**Assignment**: Return the listing exactly, please; no pictures.

**Data**:

==============================

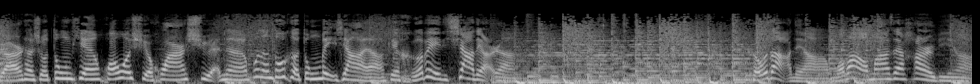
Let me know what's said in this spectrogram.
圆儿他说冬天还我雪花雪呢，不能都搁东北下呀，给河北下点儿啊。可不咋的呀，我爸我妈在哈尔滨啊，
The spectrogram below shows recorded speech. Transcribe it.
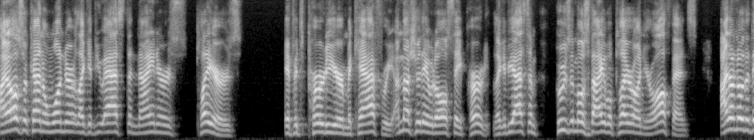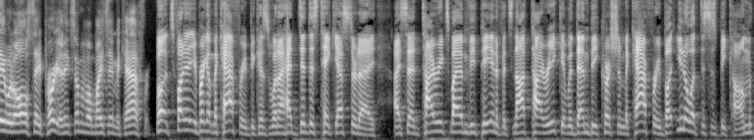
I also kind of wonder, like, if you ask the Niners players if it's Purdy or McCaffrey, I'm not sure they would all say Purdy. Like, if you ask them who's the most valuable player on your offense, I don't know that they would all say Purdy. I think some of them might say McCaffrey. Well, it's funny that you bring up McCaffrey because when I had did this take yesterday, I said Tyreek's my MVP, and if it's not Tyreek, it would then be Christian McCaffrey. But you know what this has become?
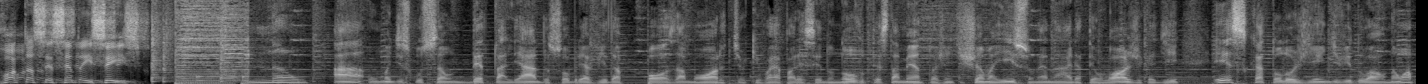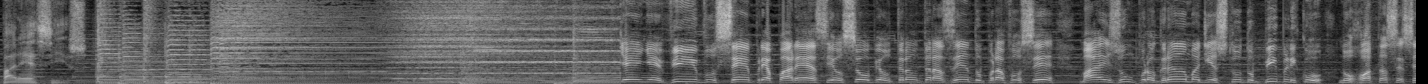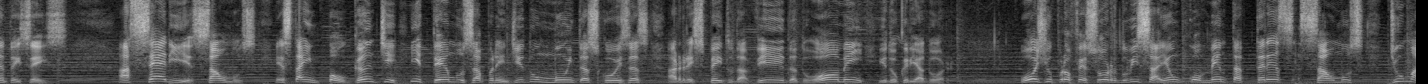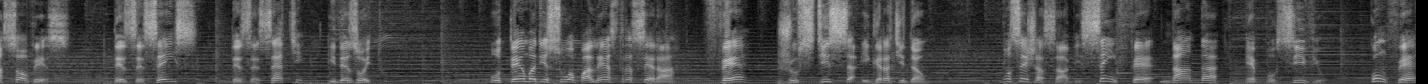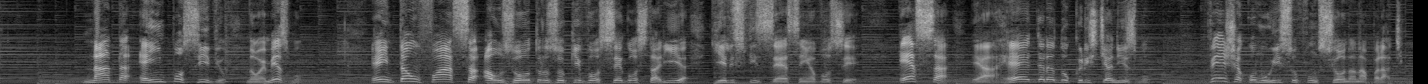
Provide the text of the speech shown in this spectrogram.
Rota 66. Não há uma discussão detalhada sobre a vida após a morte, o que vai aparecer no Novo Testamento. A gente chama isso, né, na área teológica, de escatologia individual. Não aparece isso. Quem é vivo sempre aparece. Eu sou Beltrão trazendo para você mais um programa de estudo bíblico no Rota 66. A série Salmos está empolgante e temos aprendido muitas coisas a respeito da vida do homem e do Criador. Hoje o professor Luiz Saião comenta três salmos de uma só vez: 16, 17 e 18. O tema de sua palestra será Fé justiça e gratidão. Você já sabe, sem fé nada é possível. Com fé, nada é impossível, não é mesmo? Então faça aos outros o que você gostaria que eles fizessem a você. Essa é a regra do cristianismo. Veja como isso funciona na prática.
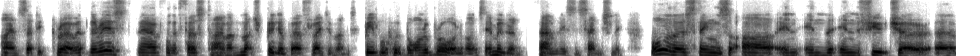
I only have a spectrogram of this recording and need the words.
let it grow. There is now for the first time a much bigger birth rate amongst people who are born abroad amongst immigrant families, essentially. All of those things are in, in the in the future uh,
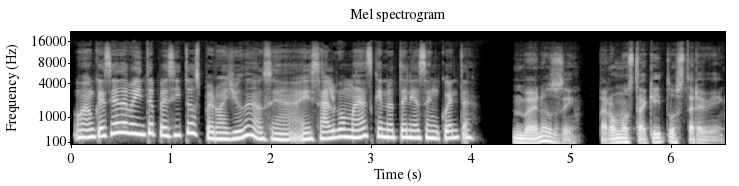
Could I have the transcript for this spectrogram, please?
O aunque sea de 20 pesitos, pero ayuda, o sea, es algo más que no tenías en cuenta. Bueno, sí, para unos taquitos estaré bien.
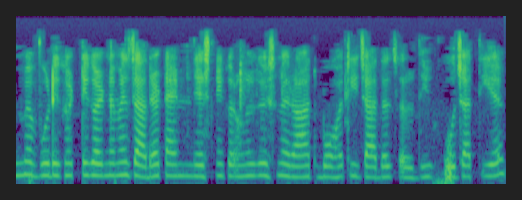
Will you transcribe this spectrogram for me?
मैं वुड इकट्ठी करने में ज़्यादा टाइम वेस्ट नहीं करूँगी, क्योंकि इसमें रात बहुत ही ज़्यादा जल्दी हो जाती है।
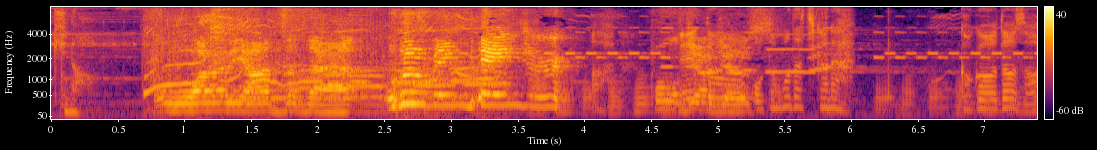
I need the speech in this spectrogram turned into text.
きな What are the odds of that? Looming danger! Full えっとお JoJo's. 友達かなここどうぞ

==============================

**Response**:
Let me know what's said in this spectrogram.
圆儿他说冬天还我雪花雪呢，不能都搁东北下呀，给河北下点儿啊。可不咋的呀，我爸我妈在哈尔滨啊，
The spectrogram below shows recorded speech. Transcribe it.
I also kind of wonder, like, if you ask the Niners players if it's Purdy or McCaffrey, I'm not sure they would all say Purdy. Like, if you ask them who's the most valuable player on your offense, I don't know that they would all say Purdy. I think some of them might say McCaffrey. Well, it's funny that you bring up McCaffrey because when I had did this take yesterday, I said Tyreek's my MVP, and if it's not Tyreek, it would then be Christian McCaffrey. But you know what this has become?
Provide the text of the speech shown in this spectrogram.
Rota 66. Não há uma discussão detalhada sobre a vida após a morte, o que vai aparecer no Novo Testamento. A gente chama isso, né, na área teológica, de escatologia individual. Não aparece isso. Quem é vivo sempre aparece. Eu sou Beltrão trazendo para você mais um programa de estudo bíblico no Rota 66. A série Salmos está empolgante e temos aprendido muitas coisas a respeito da vida do homem e do Criador. Hoje o professor Luiz Saião comenta três salmos de uma só vez: 16, 17 e 18. O tema de sua palestra será Fé justiça e gratidão. Você já sabe, sem fé nada é possível. Com fé, nada é impossível, não é mesmo? Então faça aos outros o que você gostaria que eles fizessem a você. Essa é a regra do cristianismo. Veja como isso funciona na prática.
I only have a spectrogram of this recording and need the words.
let it grow. There is now for the first time a much bigger birth rate amongst people who are born abroad amongst immigrant families, essentially. All of those things are in, in the in the future uh,
Could I have the transcript for this spectrogram, please?
O aunque sea de 20 pesitos, pero ayuda, o sea, es algo más que no tenías en cuenta. Bueno, sí, para unos taquitos estaré bien.
Will you transcribe this spectrogram for me?
मैं वुड इकट्ठी करने में ज़्यादा टाइम वेस्ट नहीं करूँगी, क्योंकि इसमें रात बहुत ही ज़्यादा जल्दी हो जाती है।
I need the speech in this spectrogram turned into text.
きな What are the odds of that? Looming danger! Full えっとお JoJo's. 友達かなここどうぞ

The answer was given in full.